If high-quality preschool is good, high-quality programs that start at birth are even better.
That’s the finding of Nobel-prize winning economist James J. Heckman, who has studied the long-term benefits to children of participating in early-childhood programs. His most recent evaluation is of two similar 70s-era programs, one called the Carolina Abecedarian Project, or ABC, and the Carolina Approach to Responsive Education, or CARE. Children who participated in the programs were tracked until their mid-30s.
Heckman has published several reports ABC/CARE, including a report that was posted on the National Bureau of Economic Research website in June. That paper was largely similar to the findings that Heckman and his research colleagues released in December 2016, which I wrote about at the time.
As I noted in that write-up, ABC/CARE doesn’t look much like today’s child-care programs. It was expansive and expensive—$18,500 per child per year in 2014 dollars. But the program had long-lasting benefits when you look at participants’ income, reduced participation in crime, and educational attainment, Heckman says.
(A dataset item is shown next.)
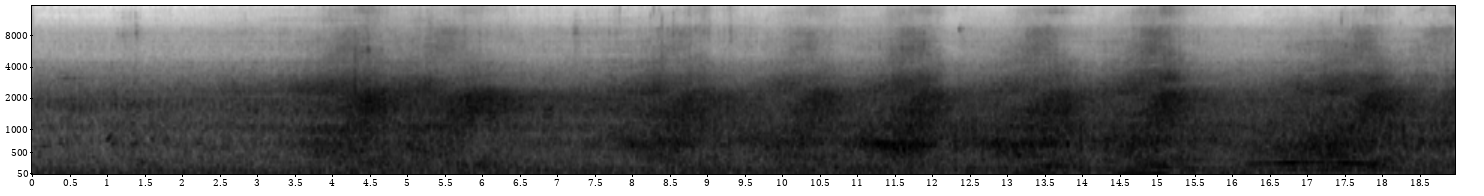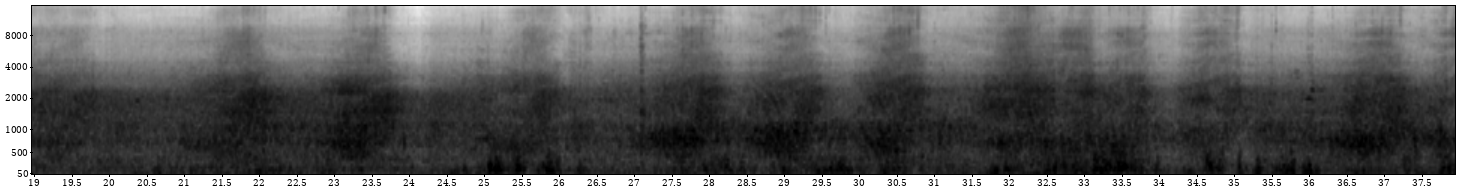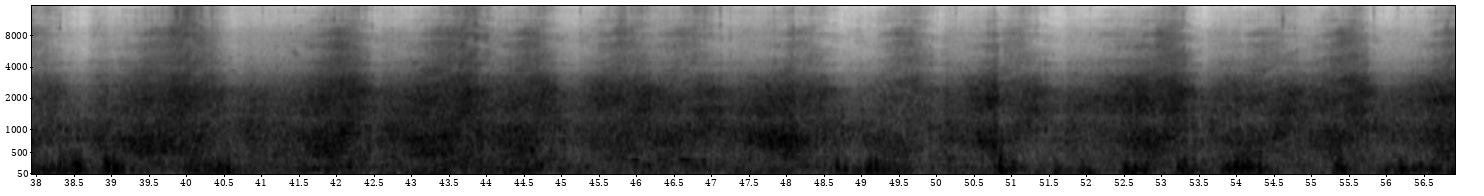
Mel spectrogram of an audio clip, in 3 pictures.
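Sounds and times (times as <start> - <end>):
road traffic driving past: 0.0 - 56.9
low rising and falling tone: 15.4 - 19.0.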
It also benefited parents, who were able to work and attend school while their children were in care.
For more details on the program, read my blog entry on ABC/CARE and Heckman’s policy recommendations based on his research findings.
Photo: A young participant in the Carolina Abecedarian Project.—courtesy of the Frank Porter Graham Child Development Institute
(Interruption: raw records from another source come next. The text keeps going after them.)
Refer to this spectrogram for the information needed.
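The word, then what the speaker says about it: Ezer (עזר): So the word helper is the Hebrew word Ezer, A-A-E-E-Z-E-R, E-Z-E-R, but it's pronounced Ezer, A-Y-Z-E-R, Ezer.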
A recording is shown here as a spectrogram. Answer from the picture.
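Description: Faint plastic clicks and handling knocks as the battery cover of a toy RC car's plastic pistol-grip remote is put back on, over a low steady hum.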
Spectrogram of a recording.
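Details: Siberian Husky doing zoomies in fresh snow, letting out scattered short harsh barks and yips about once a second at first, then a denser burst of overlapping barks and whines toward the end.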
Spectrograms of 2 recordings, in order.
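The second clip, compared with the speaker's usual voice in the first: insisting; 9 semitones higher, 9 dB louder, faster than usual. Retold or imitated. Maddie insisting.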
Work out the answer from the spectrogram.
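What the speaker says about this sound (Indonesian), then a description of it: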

A version of this news article first appeared in the Early Years blog.